  • Make your child help prepare the meal in his own little way. It will make him want to eat it.


Recommended Daily Amounts of Various Food Groups:

Grain Group:
Recommended amounts of grains vary from 3 ounces for a younger child who only needs 1000 calories a day to 10 ounces for a teenage boy who might require up to 3200 calories a day.

Vegetable Group:
Recommended amounts of vegetables vary from 1 cup for a younger child who only needs 1000 calories a day to 4 cups for a teenage boy who might require up to 3200 calories a day.Fruits Group: Recommended amounts of fruits vary from 1 cup for a younger child who only needs 1000 calories a day to 2 1/2 cups for a teenage boy who might require up to 3200 calories a day.

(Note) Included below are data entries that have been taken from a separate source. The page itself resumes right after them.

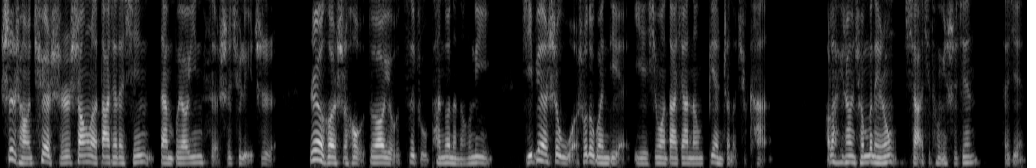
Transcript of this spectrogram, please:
市场确实伤了大家的心，但不要因此失去理智。任何时候都要有自主判断的能力，即便是我说的观点，也希望大家能辩证的去看。好了，以上全部内容，下期同一时间再见。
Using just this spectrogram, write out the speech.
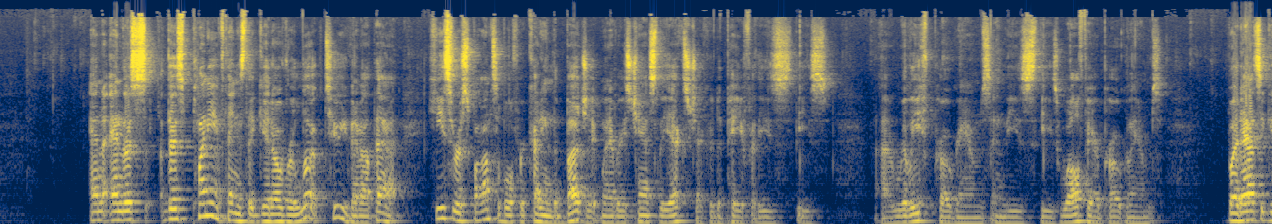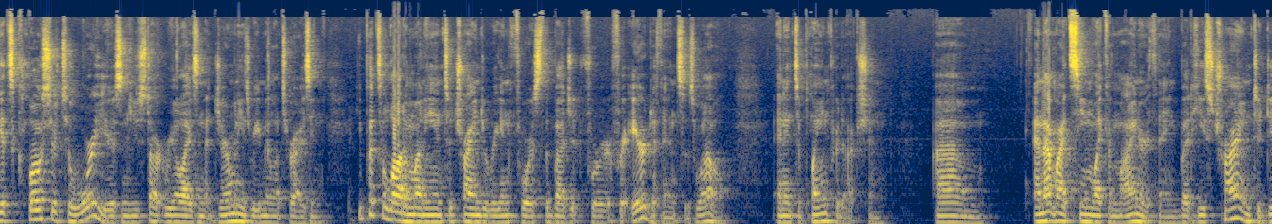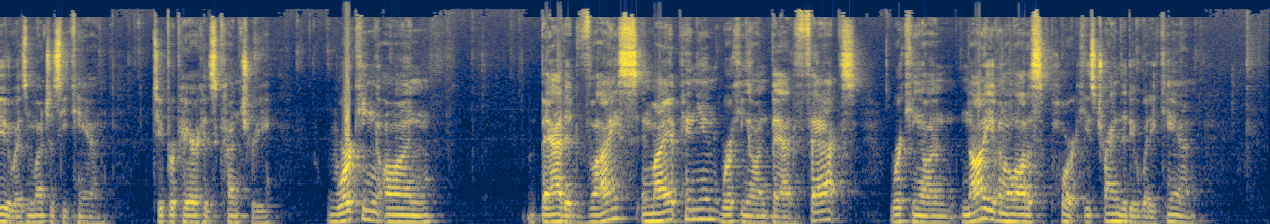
And, and there's, there's plenty of things that get overlooked, too, even about that. He's responsible for cutting the budget whenever he's Chancellor of the Exchequer to pay for these, these uh, relief programs and these, these welfare programs. But as it gets closer to war years and you start realizing that Germany's remilitarizing, he puts a lot of money into trying to reinforce the budget for, for air defense as well and into plane production. Um, and that might seem like a minor thing, but he's trying to do as much as he can to prepare his country, working on bad advice, in my opinion, working on bad facts, working on not even a lot of support. He's trying to do what he can.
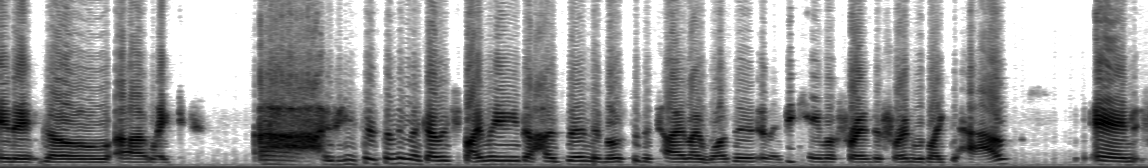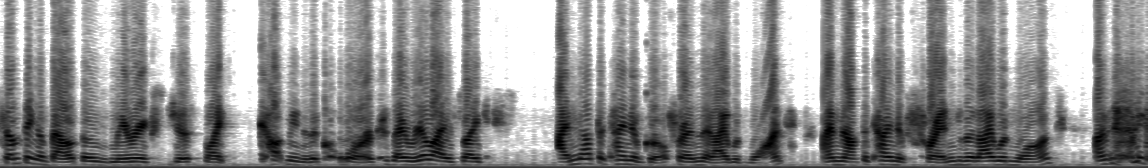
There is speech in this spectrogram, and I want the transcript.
in it go uh, like uh, he said something like I was finally the husband that most of the time I wasn't, and I became a friend a friend would like to have. And something about those lyrics just like cut me to the core because I realized like I'm not the kind of girlfriend that I would want. I'm not the kind of friend that I would want. I'm like,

Oils Group:
Recommended allowances of oils vary from 3 teaspoons for a younger child who only needs 1000 calories a day to 11 teaspoons for a teenage boy who might require up to 3200 calories a day.

Milk Group:
Children 2 to 8 years old should consume 2 cups of fat-free or low-fat milk, or an equivalent amount of yogurt or cheese, per day. Older children and adults should consume 3 cups of fat-free or low-fat (1%) milk, or an equivalent amount of yogurt or cheese, per day.

Meats and Beans Group:
Recommended allowances of meats & beans vary from 2 ounces for a younger child who only needs 1000 calories a day to 7 ounces for a teenage boy who might require up to 3200 calories a day.